As we enjoy blessings and our businesses prosper – remind yourself that making profit is not an end in itself. It is simply a “vital sign” that your business is alive. Now you can get on with the living itself – blessing others with what God has blessed you.

Running a business

So, how do we marry up our kingdom outlook with daily business needs?

First, and sorry to bang on - but do not lose sight of the profit imperative! Without profits you are seriously constrained in what you can do (at an organisational level) to express your faith or outwork your call or help people.

Second, remember that life is a series of moments. John Lennon said that, “Life is what happens while you’re busy making other plans.” No matter what we do for a business, we all still have to get up every morning, put our work clothes on, kiss the wife or husband goodbye, drive to work and go about our day.

It is all well and good having a clever strategic plan and 5-year plan and vision statement and mission statement and the rest of it. And these things are all very good – in fact, imperative for a business with any aspiration at all.

Jesus went on a journey to Jerusalem.
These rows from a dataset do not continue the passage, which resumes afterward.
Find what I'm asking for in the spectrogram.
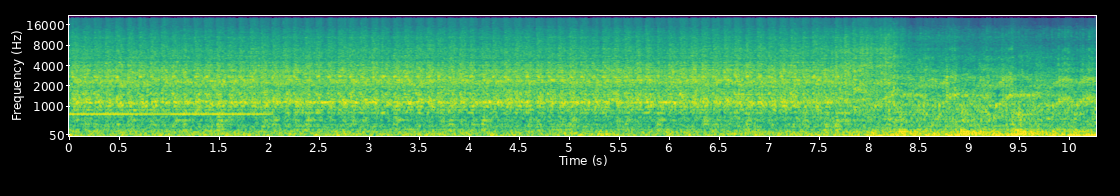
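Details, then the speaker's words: Triple-turbo 7.3 Powerstroke with very large injectors, IPR valve just swapped after a run of bugs: it cranks and catches, then settles into a loud, steady, clattering tractor-like idle that sounds like it is running right. "Told you. It runs. Sounds like a tractor."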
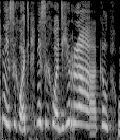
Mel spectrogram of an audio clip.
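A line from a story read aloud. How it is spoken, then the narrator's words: Desperate shout. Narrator (Belarusian): у адчаі закрычаў Эўрысфей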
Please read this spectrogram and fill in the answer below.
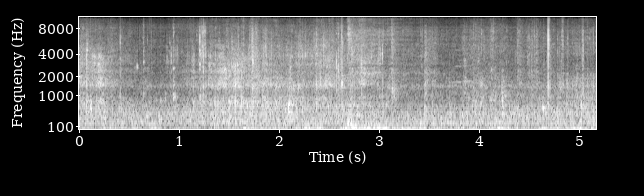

You might call it his strategic goal or mission. Yet along the way life happened – we know that he healed two men just out of Jericho, he met the Samaritan woman by the well and told her of her own life, and he told many parables.

It is safe to assume, too, that over the days the journey may have taken that everyday life happened. They ate, they walked, they talked. And in each of those moments there was an opportunity to express faith and build a little of God’s kingdom.

And each of these things may have been perceived as a distraction from the mission, whereas in fact they were the very fabric of the bigger mission of life.

“People Matter” is Blue Barn’s core value. How this works out in practice is in every moment of every day. We deal with clients and staff and partners and suppliers all day every day and we do our very best to ensure we treat all people with respect and dignity – remembering that we have to face our maker in the end.

Does this mean we are “soft”? Nup. Remember the first rule? If making profits is our oxygen, sometimes there are hard conversations with clients about extra payments for extra work requested; or with suppliers to drive down our costs; or with staff who didn’t get the desk space they wanted or salary increases they thought they deserved. Or, sometimes, layoffs because work has dried up.

But always, in the midst of this, we remember that God is above all and that He loves people. And we need to too.

Thirdly, get to church – recalibrate.

It is pretty tough out there sometimes. As business leaders we are being called on every day to make judgments often affecting real people and families and often in areas of grey. We need wisdom and courage in large doses to discharge our duty well before God and before men.

And it is very easy to lose our way. We are often surrounded by worldly thought and practice and this can innoculate us against God’s higher ways. Some practices that are not good can become quite normalised in our minds by the constant exposure.

The only antidote to this that I know is regular church attendance. And by regular I mean weekly. It is good for the soul to get to the end of a bruising week with difficult staff or losses on the P&L and sing praises to God that declare his provision in all things or hear a message of truth to counter the lies that may have confused you over the week.

I think of it as a recalibration. And of course it is good for us all, not just business people. I do know, however, how very essential it has been for me to keep me pointing north.

Fourth, seek counsel. And not always from church folk – although they can be helpful. Find the very best advice you can.

One thing I have observed is that successful, sustainable business usually follows some pretty biblical principles: expect profit (like the men with their talents) and if you do not get it from one area of the business cut it off (like the unfruitful branch); sowing and reaping; a soft answer turns away wrath; listen carefully, speak slowly; adopt a servant’s heart in your business …

It can be quite humbling really – there are many very good businesses out there without a shred of faith at their core outworking these kinds of principles very successfully because they work.